For further information please refer to https://theobio.evolbio.mpg.de or, after having read the below stated publications, contact
for project 1: Arne Traulsen <firstname.lastname@example.org> (co-supervision by a PostDoc is envisioned)
for project 2 the co-supervisors: Michael Sieber <email@example.com> or Amanda de Azevedo-Lopes <firstname.lastname@example.org>
We are looking for candidates with a solid background in a quantitative field with a clear motivation to work on human biological questions, or a biologist who is sufficiently self-motivated to develop the necessary skillset in theoretical biology.
If you wish to apply for one of the positions, please contact Arne Traulsen by email providing a short motivational statement, names of two referees and a short CV (biosketch). Project 2: Please cc the co-supervisors.
1. Evolutionary game theory/evolutionary dynamics
Supervisors: Arne Traulsen, PostDoc NN
Evolutionary game theory models evolving populations with fitness depending on interactions in the population. The original tools are already 50 years old and are constantly developed further. Evolutionary Game Theory has applications from evolutionary ecology and behavior to epidemiology and economics.

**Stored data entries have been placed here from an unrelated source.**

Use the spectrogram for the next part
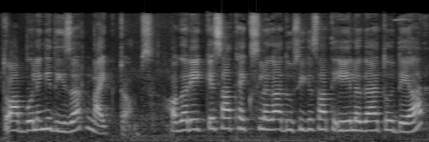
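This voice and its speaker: A woman's voice: on the high side, fairly even intonation, moderate pace, dark tone, a little hiss or hum. A woman teaching a maths class, explaining each step and speaking directly to the students. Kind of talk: classroom lesson mixing Hindi and English.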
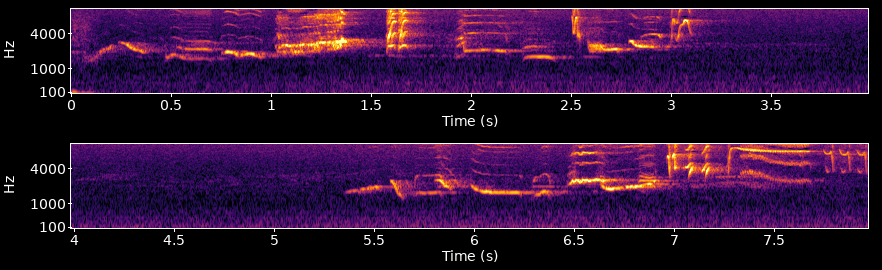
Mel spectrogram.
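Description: A blackbird sings in two fluting, warbling phrases with a pause between, rich whistled notes ending in thin twittering, heard outdoors over a steady low background rumble.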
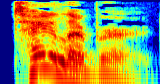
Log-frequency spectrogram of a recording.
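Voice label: "tailorbird", British English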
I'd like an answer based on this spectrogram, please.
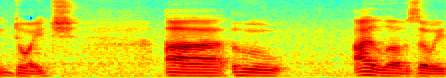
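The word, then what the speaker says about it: Deutch: movie uh zoe deutsch i thought it was dutch at first but then i heard her pronounce it and it's apparently zoe deutsch uh who i love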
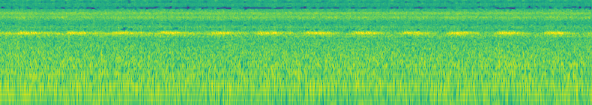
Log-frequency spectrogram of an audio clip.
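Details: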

We are interested in developing the underlying theoretical framework further, but also in developing new areas of application of evolutionary game theory and evolutionary dynamics. Interesting questions we have recently worked on include: How can behavioral dynamics integrated into epidemiological model? When can we use the conceptual tools of cooperation research in microbial communities? How can we avoid biased models in evolutionary game theory? How does graph structure affect long term evolution?
2. Modelling metaorganism interactions
Supervisors: Arne Traulsen, Michael Sieber, Amanda de Azevedo-Lopes
All animals and plants are inhabited by diverse communities of microbial organisms which often have fundamental roles in host functioning. From an eco-evolutionary perspective, the host and its associated microbial community (the microbiome) can be viewed as a single unit of selection - the metaorganism. We are interested in the ecological and evolutionary dynamics shaping the metaorganism and employ mathematical models to explore fundamental questions about host-microbiome associations.
We are particularly interested in exploring which kind of intra- and inter-specific interactions occur within the microbiome, for example which microbes compete or cooperate, and in quantifying the strength of those interactions. The project aims at establishing a workflow for quantifying interaction parameters from empirical data based on a method previously developed in the department. This requires having and/or acquiring skills in programming and Bayesian inference to establish the computational workflow and develop the underlying methods further. Depending on the candidate’s interests the project can develop into different directions.